(Provided records Opens)
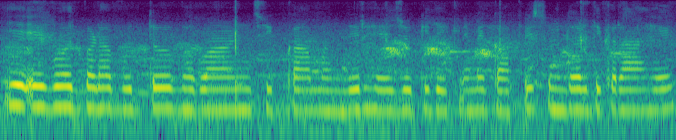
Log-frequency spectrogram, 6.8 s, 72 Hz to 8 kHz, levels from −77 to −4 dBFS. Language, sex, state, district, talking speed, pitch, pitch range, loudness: Hindi, female, Maharashtra, Mumbai Suburban, 170 wpm, 200 Hz, 195-210 Hz, -16 LUFS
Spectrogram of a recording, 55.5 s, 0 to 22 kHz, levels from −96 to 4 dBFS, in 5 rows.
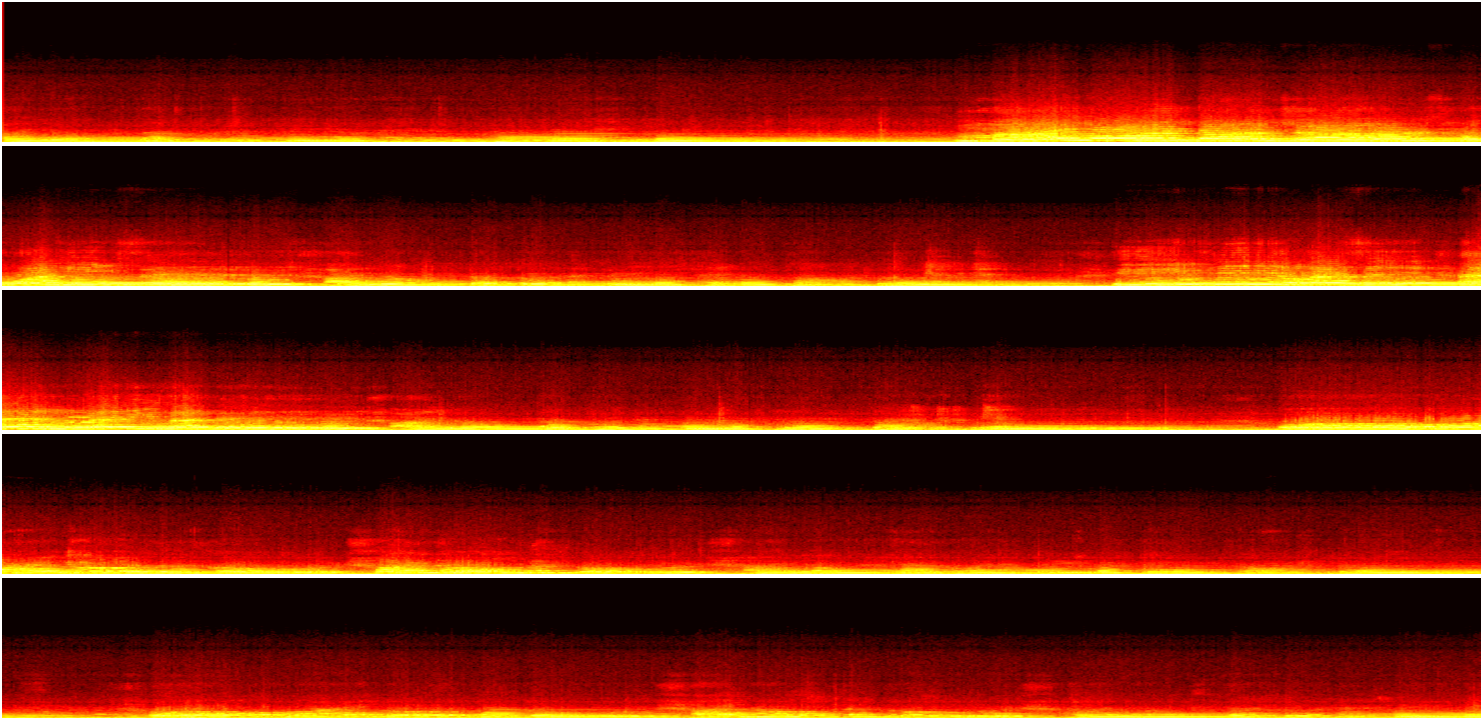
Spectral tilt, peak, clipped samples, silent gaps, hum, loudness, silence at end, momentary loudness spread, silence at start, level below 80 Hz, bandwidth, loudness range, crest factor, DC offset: -9 dB/octave; -6 dBFS; under 0.1%; none; none; -17 LUFS; 0 s; 12 LU; 0 s; -28 dBFS; 7.4 kHz; 9 LU; 12 dB; under 0.1%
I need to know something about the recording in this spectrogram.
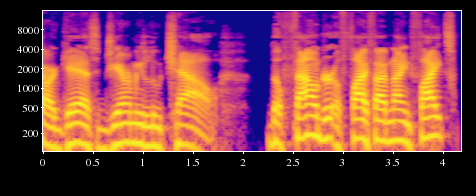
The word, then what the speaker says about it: Luchau: It's LUCHAU. LUCHAU. Oh, okay. As in like a cow, as in moo.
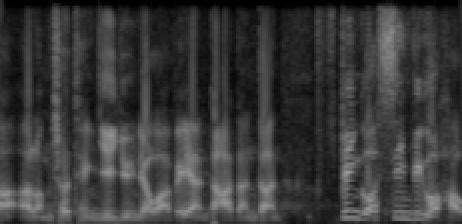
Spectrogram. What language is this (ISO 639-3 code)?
yue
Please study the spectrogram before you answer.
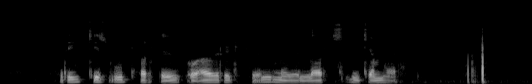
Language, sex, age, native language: Icelandic, male, 20-29, Icelandic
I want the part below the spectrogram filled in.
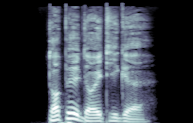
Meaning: inflection of doppeldeutig: 1. strong/mixed nominative/accusative feminine singular 2. strong nominative/accusative plural 3. weak nominative all-gender singular
- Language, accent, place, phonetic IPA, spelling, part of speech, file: German, Germany, Berlin, [ˈdɔpl̩ˌdɔɪ̯tɪɡə], doppeldeutige, adjective, De-doppeldeutige.ogg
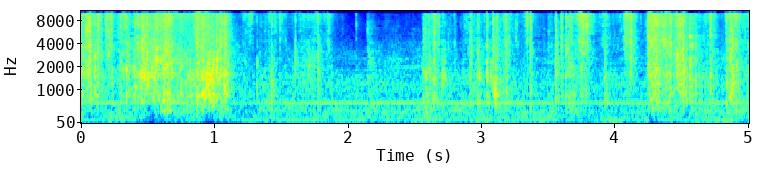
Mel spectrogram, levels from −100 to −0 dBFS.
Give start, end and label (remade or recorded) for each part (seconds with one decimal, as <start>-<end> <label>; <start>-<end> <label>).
0.0-2.0 remade; 2.0-3.3 recorded; 3.3-5.0 remade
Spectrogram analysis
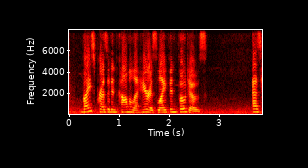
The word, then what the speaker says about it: Kamala: and a note on her name Kamala is pronounced Kamala and it means lotus flower as she writes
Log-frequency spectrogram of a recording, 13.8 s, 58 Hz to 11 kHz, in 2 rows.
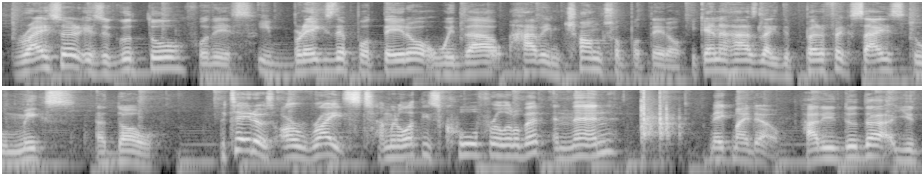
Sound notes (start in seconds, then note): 11.7 tray clacks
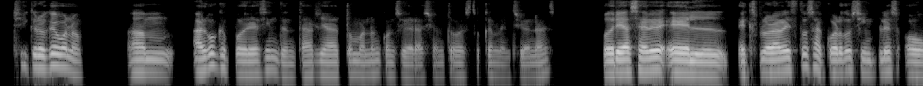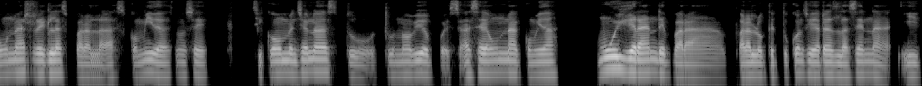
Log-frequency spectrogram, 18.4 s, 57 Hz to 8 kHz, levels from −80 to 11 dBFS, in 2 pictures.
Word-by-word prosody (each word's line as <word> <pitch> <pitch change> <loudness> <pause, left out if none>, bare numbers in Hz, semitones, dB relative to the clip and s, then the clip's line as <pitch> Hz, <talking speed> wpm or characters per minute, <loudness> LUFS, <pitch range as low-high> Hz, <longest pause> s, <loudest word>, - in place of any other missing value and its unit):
Sí, 185 - -15
creo 165 -1 +1
que 185 - +3
bueno, 155 -8 +1 0.4
am, 130 -1 -2 0.2
algo 140 +7 +1
que 165 -2 -6
podrías 120 0 -2
intentar 115 -5 -8
ya 115 -1 -4
tomando 120 -1 -9
en 125 - -11
consideración 110 -2 -11
todo 110 - -11
esto 105 - -17
que - - -12
mencionas, 105 +3 -13 0.4
podría 135 +2 +8
ser 135 +1 +4 0.2
el 120 -3 +6
explorar 130 +3 +3
estos 160 +4 -1
acuerdos 135 -2 +1
simples, 130 0 -5
o 120 -1 0
unas 125 +3 -2
reglas 125 0 0
para 105 -1 -5
las 100 0 -7
comidas, 115 -1 -4
no 115 0 -12
sé. 110 -1 -6 0.4
Si - - -13
como 125 0 0
mencionas, 130 +1 0
tu 100 -3 -10
tu 120 - -12
novio, 120 +1 -2
pues, - - -9
hace 120 +2 0
una 125 0 -1
comida 120 +1 -4 0.4
muy 150 +1 +5
grande 130 -1 +5
para 100 -3 -4
para 110 +1 0
lo 110 -1 -2
que 110 - -8
tú - - -15
consideras 115 -2 -1
la 105 -1 -2
cena, 115 -3 -5
y 110 -1 -10
120 Hz, 170 wpm, -21 LUFS, 110-130 Hz, 0.4 s, podría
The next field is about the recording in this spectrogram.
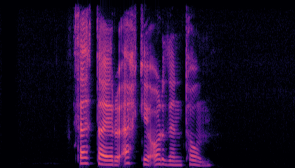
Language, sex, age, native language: Icelandic, female, 40-49, Icelandic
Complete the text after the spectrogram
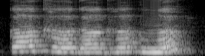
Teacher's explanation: यानी क से लेके ङ तक के पार्ट जो है वो हमारे ऊपर मुख के अंदर के तालू को टच करते हैं, अंदर वाले हिस्से को। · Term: क वर्ग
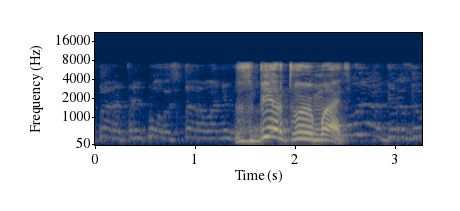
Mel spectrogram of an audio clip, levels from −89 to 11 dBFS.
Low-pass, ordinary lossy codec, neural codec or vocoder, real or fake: 7.2 kHz; Opus, 32 kbps; none; real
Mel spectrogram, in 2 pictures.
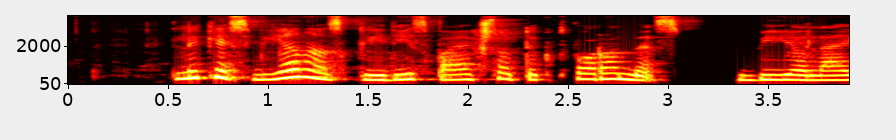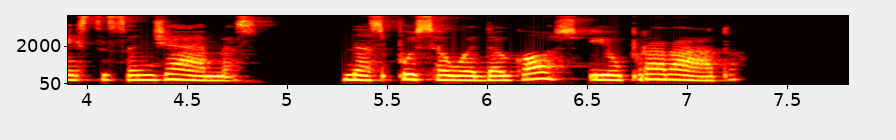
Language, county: Lithuanian, Kaunas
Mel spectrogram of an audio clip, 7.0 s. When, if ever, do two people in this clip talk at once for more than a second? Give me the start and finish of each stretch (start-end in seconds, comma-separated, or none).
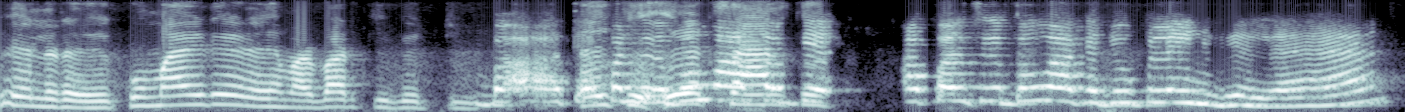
2.5-4.1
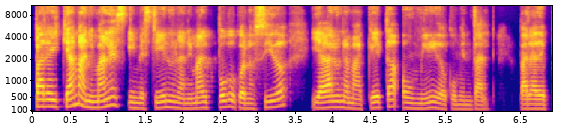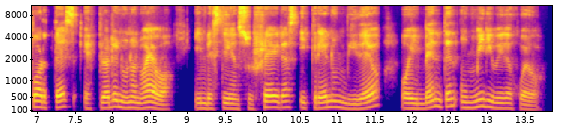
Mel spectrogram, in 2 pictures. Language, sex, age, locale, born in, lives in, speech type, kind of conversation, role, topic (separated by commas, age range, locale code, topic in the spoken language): Spanish, female, 25-29, es-AR, Argentina, Netherlands, read, expert-assistant, expert, ¿Cómo podríamos hacer que aprender algo nuevo sea más fácil y divertido?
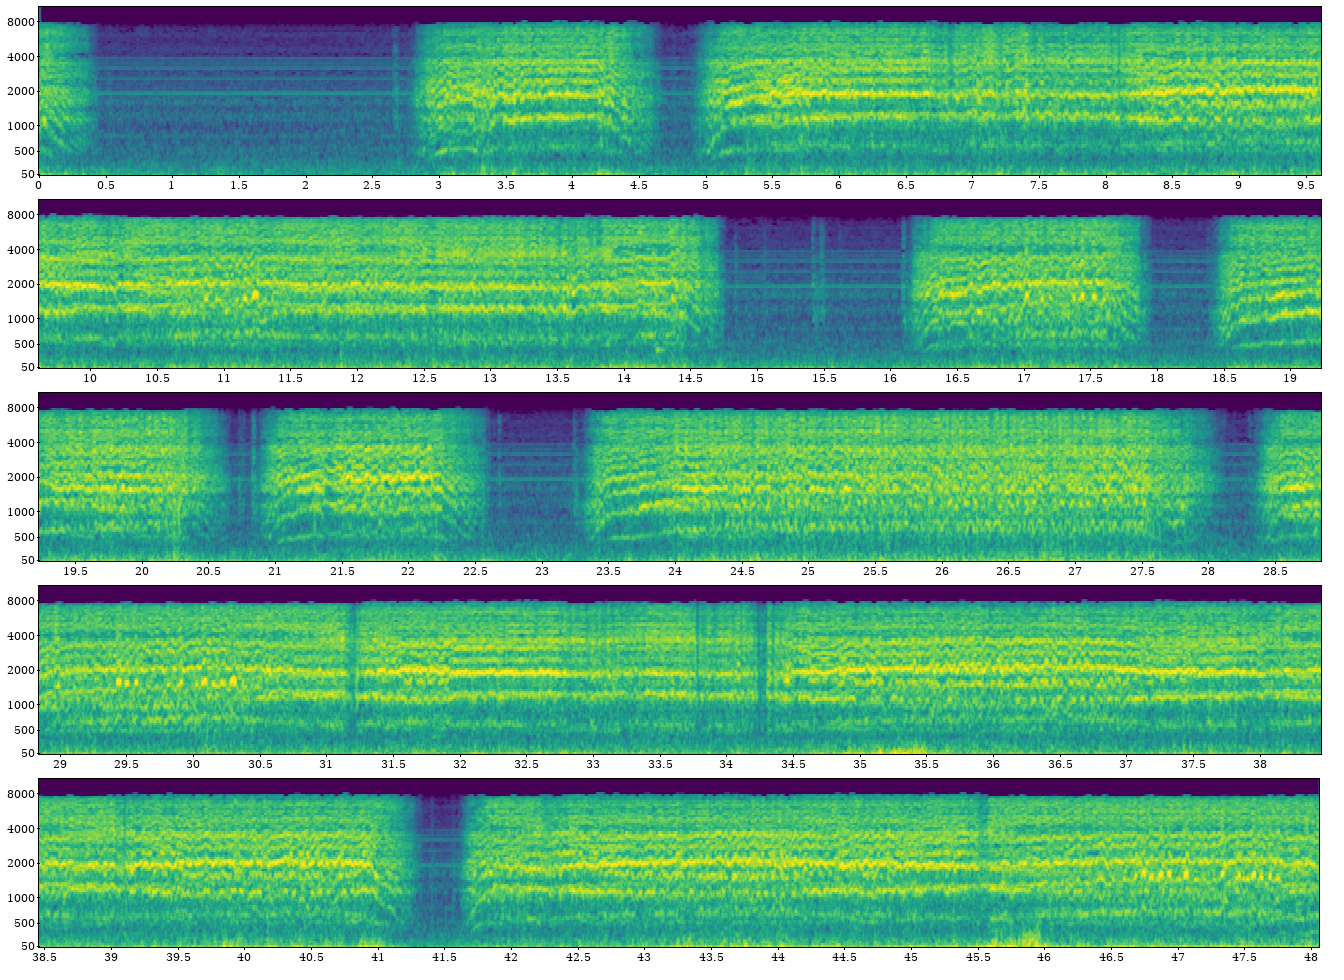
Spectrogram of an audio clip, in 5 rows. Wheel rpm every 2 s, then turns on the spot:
10, 80, 100, 160, 160, 160, 160, 50, 90, 110, 100, 60, 160, 130, 120, 160, 160, 160, 160, 160, 100, 150, 160, 160.
none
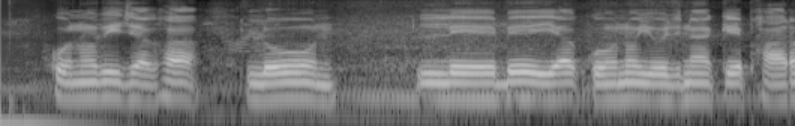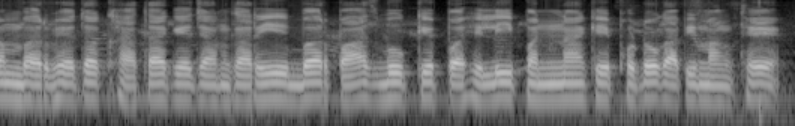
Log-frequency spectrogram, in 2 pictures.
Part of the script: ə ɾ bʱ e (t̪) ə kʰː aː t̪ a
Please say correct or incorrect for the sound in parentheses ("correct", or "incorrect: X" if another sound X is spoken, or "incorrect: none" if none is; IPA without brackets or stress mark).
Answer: correct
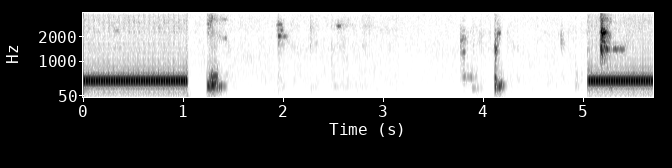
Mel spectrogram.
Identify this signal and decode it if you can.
Ringback tone (North America), 440 + 480 Hz, with speech.
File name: rg-1600-unknown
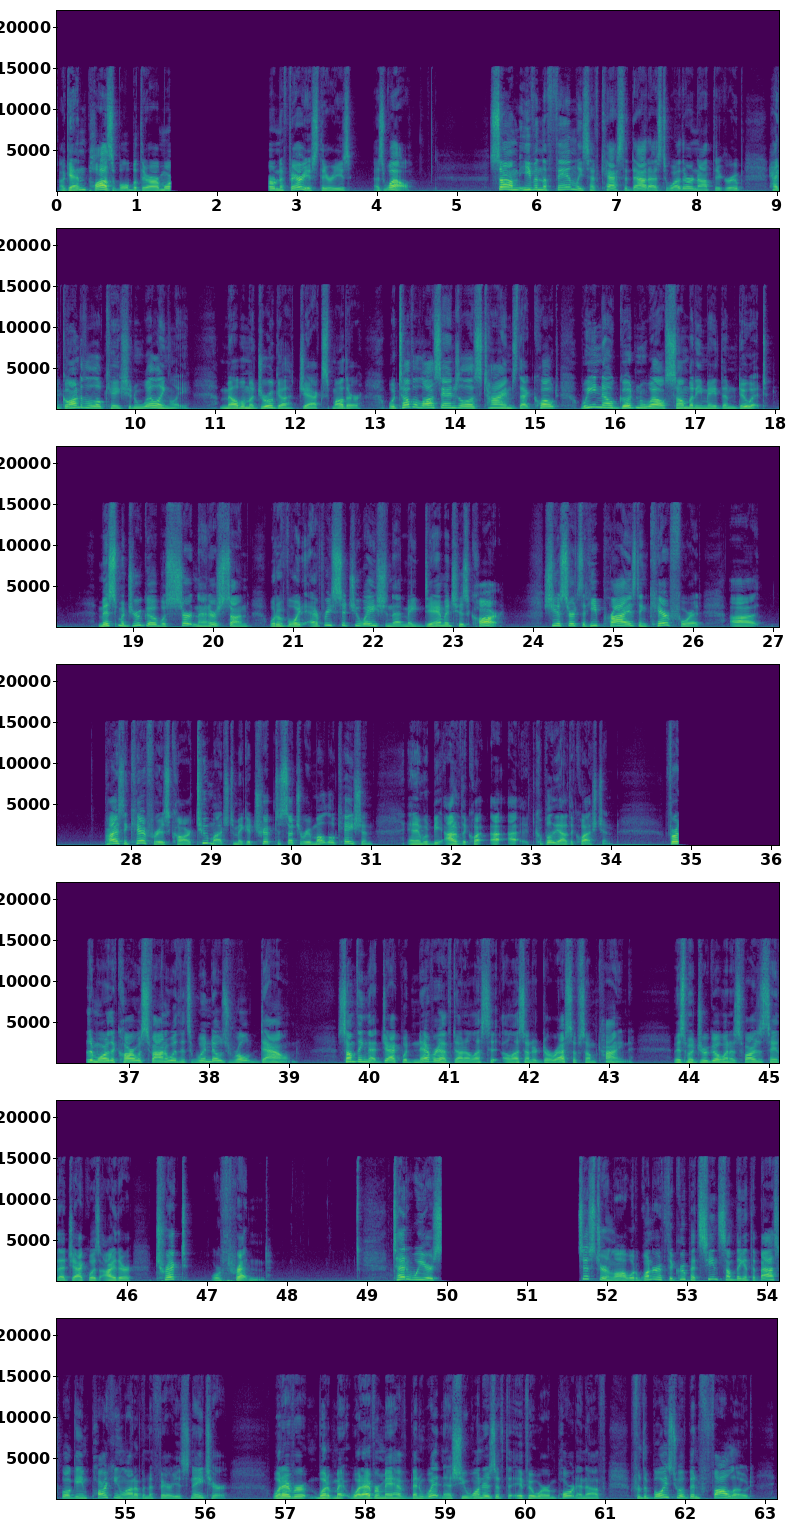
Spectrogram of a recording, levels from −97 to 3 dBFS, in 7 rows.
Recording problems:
audio cutting out; at 1.5 s for 1 s, at 35 s for 1.5 s and at 50 s for 1.5 s

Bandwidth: 15 kHz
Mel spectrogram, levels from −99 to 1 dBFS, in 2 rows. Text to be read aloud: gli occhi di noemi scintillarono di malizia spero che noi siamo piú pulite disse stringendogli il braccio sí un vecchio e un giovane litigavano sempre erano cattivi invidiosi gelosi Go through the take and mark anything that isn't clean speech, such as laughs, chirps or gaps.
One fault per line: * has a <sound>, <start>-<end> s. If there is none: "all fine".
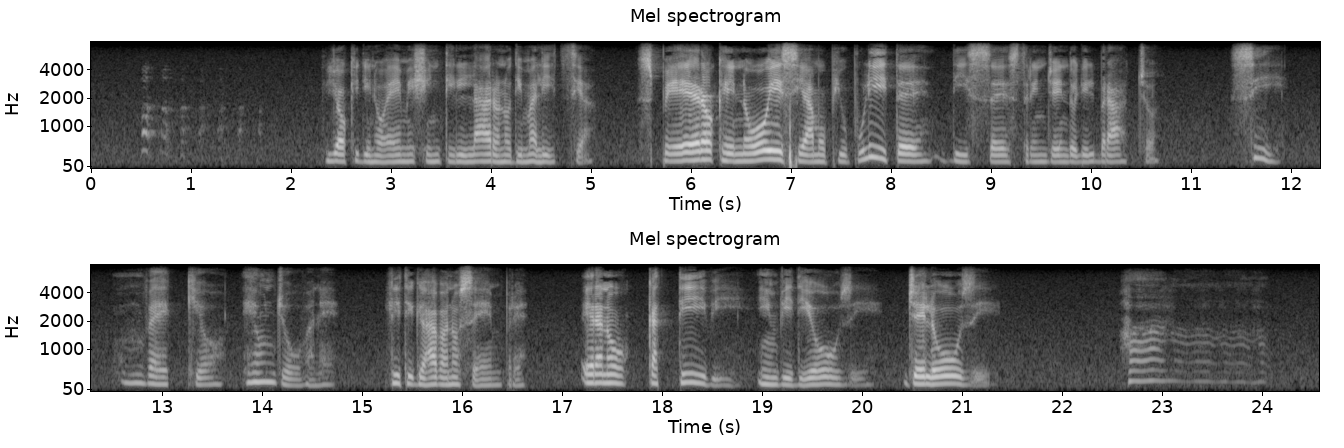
* has a laugh, 0.5-1.7 s
* has a laugh, 22.6-24.1 s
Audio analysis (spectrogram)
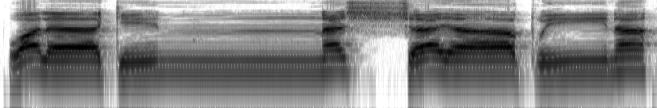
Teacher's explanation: سلیمان ولکن الشیاطین، لام کے اوپر کڑا زبر ہے، ایک الف کے لمٹ میں کھینچنا ہے، کاف کو نون کے ساتھ ملانا ہے، کاف کو باریک کرنا ہے، نون مشدد ہے، غنہ کریں گے، آواز ناک میں چھپائیں گے۔ وَلَكِنَّ الشَّيَاطِينَ، نون کو شین کے ساتھ ملائیں گے، نون کے اوپر تشدید ہے، شین کے اوپر تشدید ہے، تو نون اور شین میں سختی کریں گے، دبائیں گے۔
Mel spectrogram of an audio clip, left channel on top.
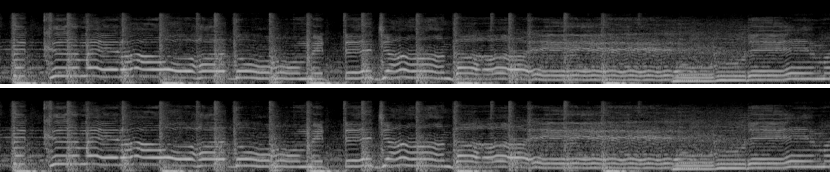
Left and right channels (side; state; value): both; identical; correlation 1.00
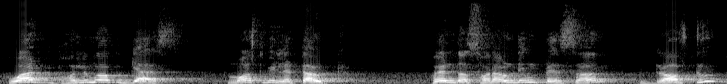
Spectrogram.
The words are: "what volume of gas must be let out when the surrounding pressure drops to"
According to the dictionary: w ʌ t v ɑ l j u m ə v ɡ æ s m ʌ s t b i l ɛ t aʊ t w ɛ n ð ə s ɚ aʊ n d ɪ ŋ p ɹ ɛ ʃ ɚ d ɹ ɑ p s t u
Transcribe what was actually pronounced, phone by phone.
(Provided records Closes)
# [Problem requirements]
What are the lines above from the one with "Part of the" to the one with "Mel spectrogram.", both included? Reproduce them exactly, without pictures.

# [Written response]
Part of the script: ə ɾ bʱ e (t̪) ə kʰː aː t̪ a
Please say correct or incorrect for the sound in parentheses ("correct", or "incorrect: X" if another sound X is spoken, or "incorrect: none" if none is; IPA without brackets or stress mark).
Answer: correct
Mel spectrogram.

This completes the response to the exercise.